Central African Republic president Francois Bozize has sacked the defence minister - his son, Jean Francis - and the army chief of staff for failing to stop the rebel advance on the capital, Bangui.
Officials say Mr Bozize has taken over as Defence Minister.
The dismissal of Francis Bozize and Gen Guillaume Lapo was announced on state radio.
And now rebel forces say they are halting halted their offensive and will take part in peace talks.
The announcement from the Seleka rebels comes as the country's neighbours say they are sending in extra troops.
Gabon deployed 120 troops on Tuesday and Cameroon was expected to send a similar number.
Since the Seleka rebels began their campaign a month ago, they have taken several key towns and cities, including the diamond centre of Bria.
On Saturday, they captured Sibut city, which is about 150km from the capital, Bangui, after government forces withdrew.
It is the biggest threat President Bozize has faced since he took power in a coup in 2003.
Both the US and France, the former colonial power, have rejected a plea by the Government for help to defeat the rebels.
However, neighbouring states agreed to bolster the Central African Multinational Force (Fomac), which was deployed to the CAR in 2008 to help end years of unrest.
Speaking to BBC Afrique before news of his dismissal, Francis Bozize said Fomac troops had been deployed to Damara, 75km from the capital.

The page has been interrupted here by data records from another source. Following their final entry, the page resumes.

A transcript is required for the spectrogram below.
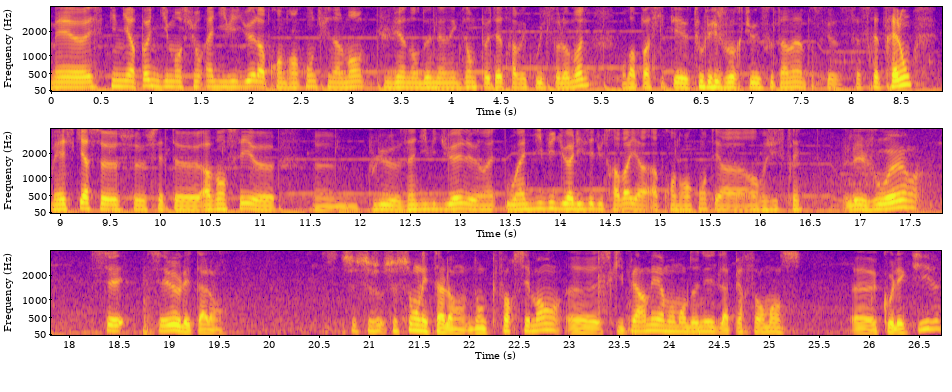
mais euh, est-ce qu'il n'y a pas une dimension individuelle à prendre en compte? Finalement Tu viens d'en donner un exemple peut-être avec Will Solomon. On va pas citer tous les joueurs que tu es sous ta main parce que ça serait très long, mais est-ce qu'il y a ce- ce- cette euh, avancée euh, euh, plus individuelle ou individualisée du travail à, à prendre en compte et à enregistrer? Les joueurs, c'est c'est eux les talents. Ce, sont les talents. Donc forcément, euh, ce qui permet à un moment donné de la performance euh, collective,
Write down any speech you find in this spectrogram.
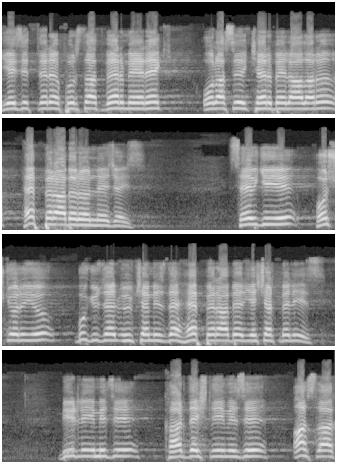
Yezidlere fırsat vermeyerek olası Kerbelaları hep beraber önleyeceğiz. Sevgiyi, hoşgörüyü bu güzel ülkemizde hep beraber yeşertmeliyiz. Birliğimizi, kardeşliğimizi asla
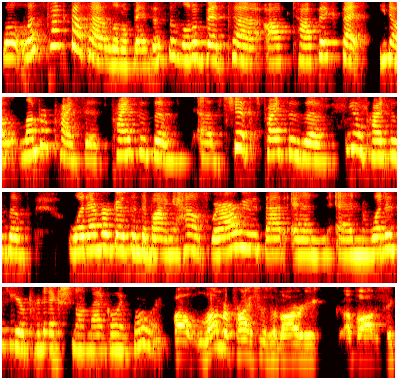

Fomac commander General Jean-Felix Akaga warned the rebels against any attempt to take Damara, the last strategic town between them and Bangui, AFP news agency reports.
"We will not give up Damara," he was quoted as saying.
Damara resident Bertin Andjipassera told Reuters newsagency that people have been fleeing their homes.
"Everybody in Damara has gone into the bush, even our wives, our children are in the bush... The hospitals are not working.... There's nothing, just suffering."
Francis Bozize said 120 Gabonese soldiers had arrived in the CAR on Tuesday to bolster the regional force.
A similar number of troops from Cameroon were expected on Wednesday, and they would be followed by a contingent from Congo-Brazzaville, he added.
BBC West Africa correspondent Thomas Fessy says the rebels' capacity to take on these reinforcements is not known and the regional military build-up may well have worked as a deterrent.
Seleka spokesman Eric Massi told journalists the rebels had been ordered to halt their advance.
"I have asked our forces not to move their positions starting today because we want to enter talks in [Gabon's capital] Libreville for a political solution," he told Reuters on Wednesday.
"I am in discussion with our partners to come up with proposals to end the crisis, but one solution could be a political transition that excludes [President] Bozize."